Could pollutants from your gas stove contribute to your coronavirus risk?

By Jennifer White Karp  |
December 4, 2020 - 9:30AM

A new study indicates exposure to NO2—the main pollutant from gas stoves, can make coronavirus a bigger risk in some populations.


The coronavirus pandemic has highlighted the importance of fresh air and good ventilation in stopping the spread of this airborne virus. But sitting in your kitchen is something that could be polluting your indoor air, raising your risk for respiratory problems, and compounding the dangers of coronavirus: your gas stove.

Brick doesn’t have an agenda against gas stoves, really. But the evidence is piling up: Last month, in a piece about electric and induction cooktop alternatives, writer Evelyn Battaglia wrote about how cooking on gas stovetops or in gas ovens can spike emissions of nitrogen dioxide and carbon monoxide to levels that would violate outdoor pollutant standards. The risks are especially high for young children, who are more susceptible to asthma, according to an article in the Atlantic.

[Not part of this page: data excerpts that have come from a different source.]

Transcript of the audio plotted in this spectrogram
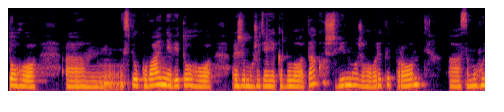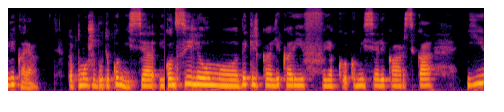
того ем, спілкування, від того режиму життя, яке було, також він може говорити про самого лікаря. Тобто може бути комісія і консиліум, е, декілька лікарів, як комісія лікарська, і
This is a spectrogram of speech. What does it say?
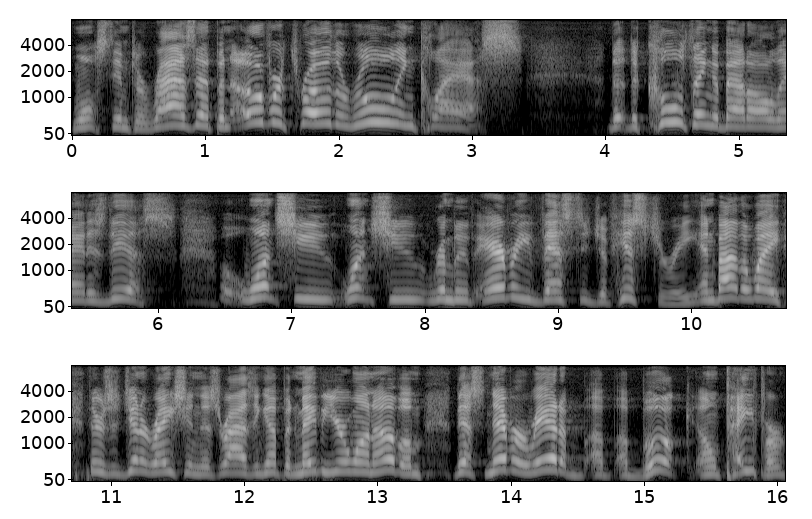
wants them to rise up and overthrow the ruling class. The, the cool thing about all of that is this once you, once you remove every vestige of history, and by the way, there's a generation that's rising up, and maybe you're one of them that's never read a, a, a book on paper.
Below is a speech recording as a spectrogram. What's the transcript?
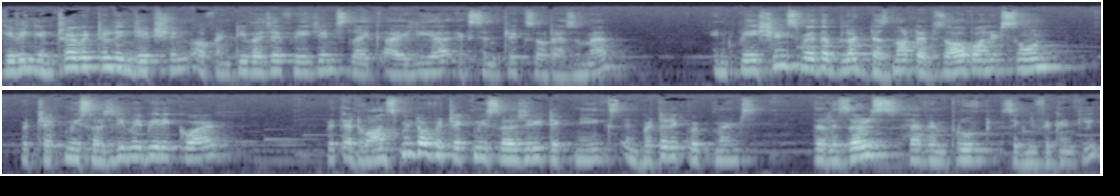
giving intravitreal injection of anti-VEGF agents like Eylea, Accentrix or Razumab. In patients where the blood does not absorb on its own, vitrectomy surgery may be required. With advancement of vitrectomy surgery techniques and better equipments, the results have improved significantly.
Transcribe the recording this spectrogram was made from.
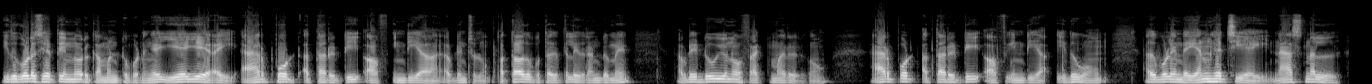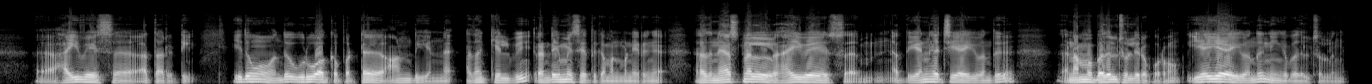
இது கூட சேர்த்து இன்னொரு கமெண்ட்டும் பண்ணுங்கள் AAI airport authority of India அப்படின்னு சொல்லுவோம். பத்தாவது புத்தகத்தில் இது ரெண்டுமே அப்படியே டூ யூ நோ ஃபேக்ட் மாதிரி இருக்கும். ஏர்போர்ட் அத்தாரிட்டி ஆஃப் இந்தியா இதுவும். அதுபோல் இந்த என்ஹெச்ஏஐ நேஷ்னல் ஹைவேஸ் அத்தாரிட்டி. இதுவும் வந்து உருவாக்கப்பட்ட ஆண்டு என்ன? அதான் கேள்வி. ரெண்டையுமே சேர்த்து கமெண்ட் பண்ணிடுங்க அதாவது நேஷ்னல் ஹைவேஸ் அது என்ஹெச்ஏஐ வந்து நம்ம பதில் சொல்லிட போகிறோம் ஏஏஐ வந்து நீங்கள் பதில் சொல்லுங்கள்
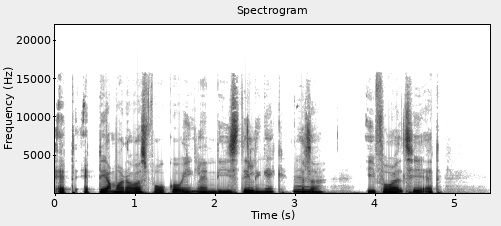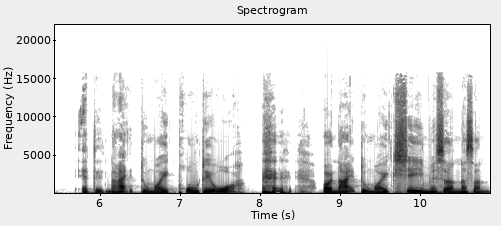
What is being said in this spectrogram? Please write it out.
at, at der må der også foregå en eller anden ligestilling, ikke? Mm. Altså i forhold til, at, at øh, nej, du må ikke bruge det ord. og nej, du må ikke shame sådan og sådan.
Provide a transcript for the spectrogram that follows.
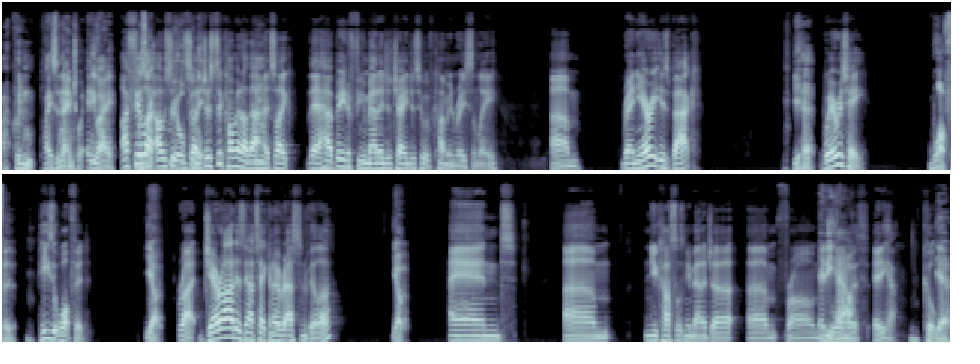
I couldn't place a name to it. Anyway, I feel like, like I was just, so just to comment on that. Mm. It's like there have been a few manager changes who have come in recently. Um, Ranieri is back. yeah, Where is he? Watford. He's at Watford. Yep, Right. Gerrard has now taken over Aston Villa, yep. and um, Newcastle's new manager um, from Eddie Howe. Eddie Howe. Cool. Yeah.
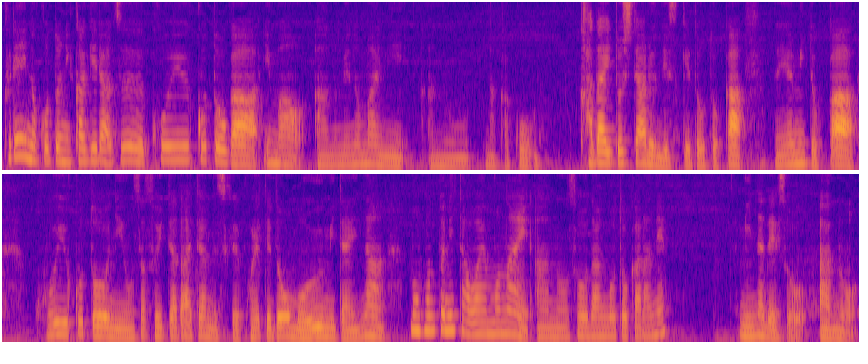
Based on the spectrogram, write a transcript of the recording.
クレイのことに限らずこういうことが今あの目の前にあのなんかこう課題としてあるんですけどとか悩みとかこういうことにお誘いいただいたんですけどこれってどう思う？みたいなもう本当にたわいもないあの相談事からねみんなでそうあの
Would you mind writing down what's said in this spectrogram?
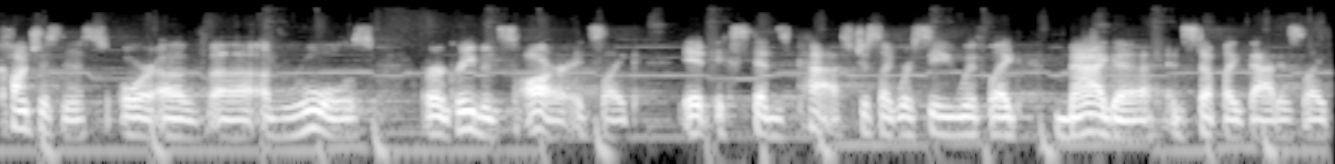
consciousness or of, uh, of rules or agreements are. It's like it extends past, just like we're seeing with like MAGA and stuff like that, is like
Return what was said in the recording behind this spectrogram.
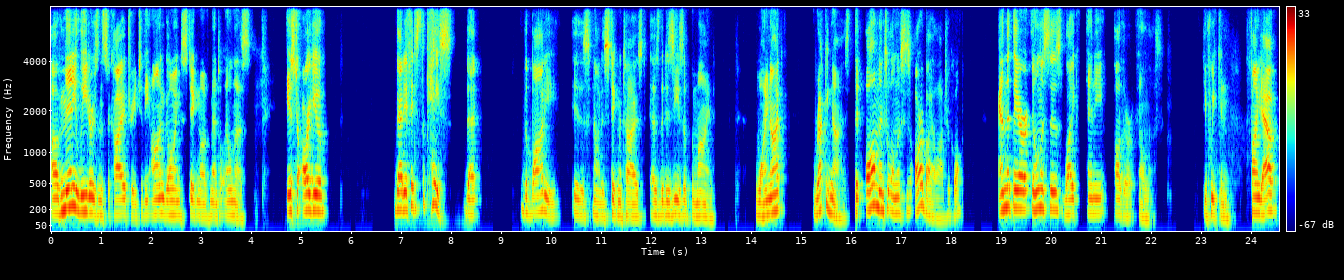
of many leaders in psychiatry to the ongoing stigma of mental illness is to argue that if it is the case that the body is not as stigmatized as the disease of the mind. Why not recognize that all mental illnesses are biological and that they are illnesses like any other illness? If we can find out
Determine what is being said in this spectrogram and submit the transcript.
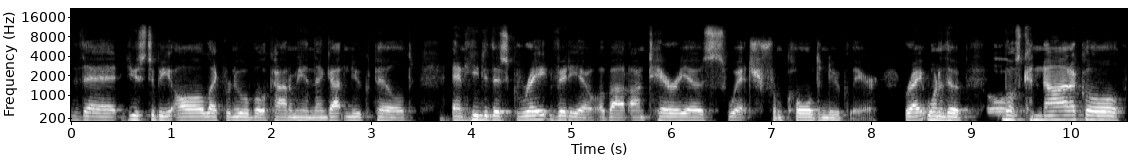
that used to be all like renewable economy and then got nuke pilled. And he did this great video about Ontario's switch from coal to nuclear, right? One of the oh. most canonical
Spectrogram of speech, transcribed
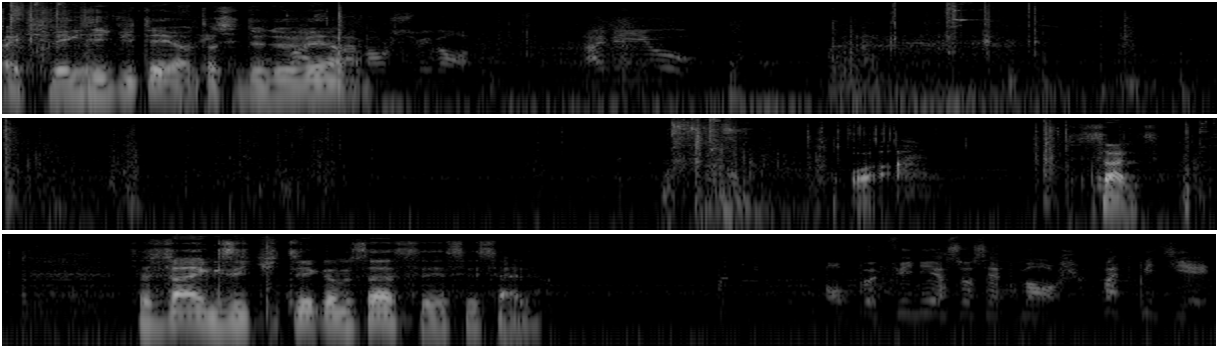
Ouais, tu vas exécuter, en même temps c'est de 2v1. Sale. Ça se faire exécuter comme ça, c'est sale. Peut finir sur cette manche, pas de pitié.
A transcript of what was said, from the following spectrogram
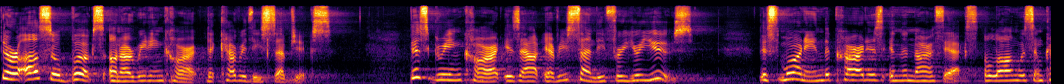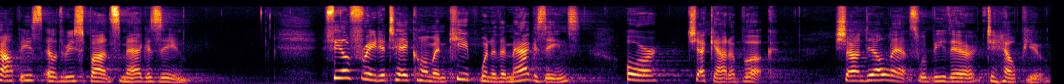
There are also books on our reading cart that cover these subjects. This green cart is out every Sunday for your use. This morning, the card is in the narthex, along with some copies of the Response magazine. Feel free to take home and keep one of the magazines or check out a book. Shondell Lentz will be there to help you.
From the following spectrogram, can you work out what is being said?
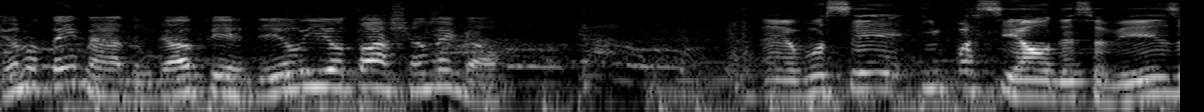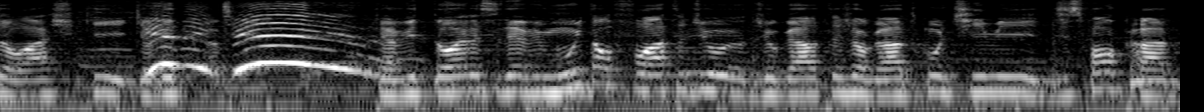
Eu não tenho nada, o Galo perdeu e eu tô achando legal. É, eu vou ser imparcial dessa vez. Eu acho que, que, Que a, mentira! que a vitória se deve muito ao fato de, o- de o Galo ter jogado com o time desfalcado.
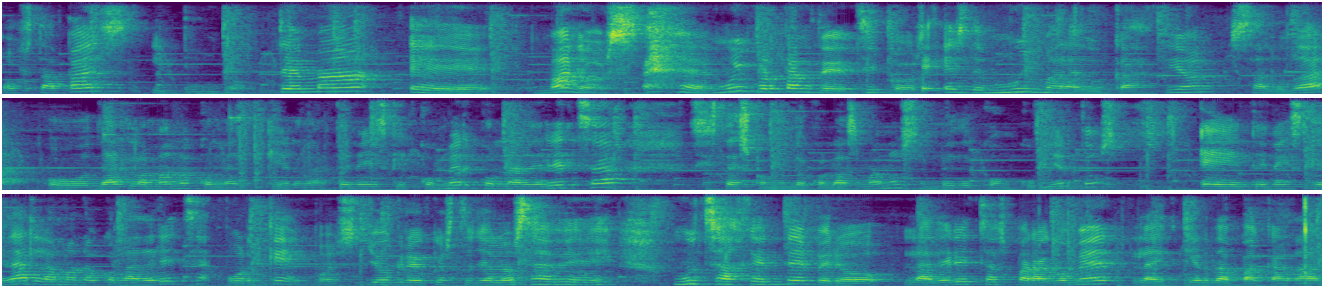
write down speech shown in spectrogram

Now a new study indicates exposure to NO2—the main pollutant from gas stoves, can make coronavirus a bigger risk in some populations. According to a piece on Undark, a science and sociology magazine, a recent peer-reviewed study from Emory University looked at Covid-19 mortality data in more than 3,000 U.S. counties. It found “long-term exposure to elevated NO2 was correlated with a higher risk of death from Covid-19.”

The piece goes on to say that scientists and public health experts have long been clamoring for better health oversight of this “health threat that has been hiding in plain sight for decades.”

But giving up gas stoves will be a tough sell to New Yorkers who know doing so can hurt resale value and foodies who believe cooking on gas is superior to electric. (We know: We get lots of pushback when we suggest owners swap out their gas cooktops for electric or induction ranges when planning a kitchen renovation.)

But if you need yet another reason, consider this: NYC’s new Local Law 152 requires inspections of gas lines by a licensed master plumber every four years. If an inspection turns up any issues in your building, your gas could be shut off and it can take a while to be restored. If you convert to electric, you won’t be cooking on a hot plate.



Jennifer White Karp

Managing Editor

Jennifer steers Brick Underground’s editorial coverage of New York City residential real estate and writes articles on market trends and strategies for buyers, sellers, and renters. Jennifer’s 15-year career in New York City real estate journalism includes stints as a writer and editor at The Real Deal and its spinoff publication, Luxury Listings NYC.

Brick Underground articles occasionally include the expertise of, or information about, advertising partners when relevant to the story. We will never promote an advertiser's product without making the relationship clear to our readers.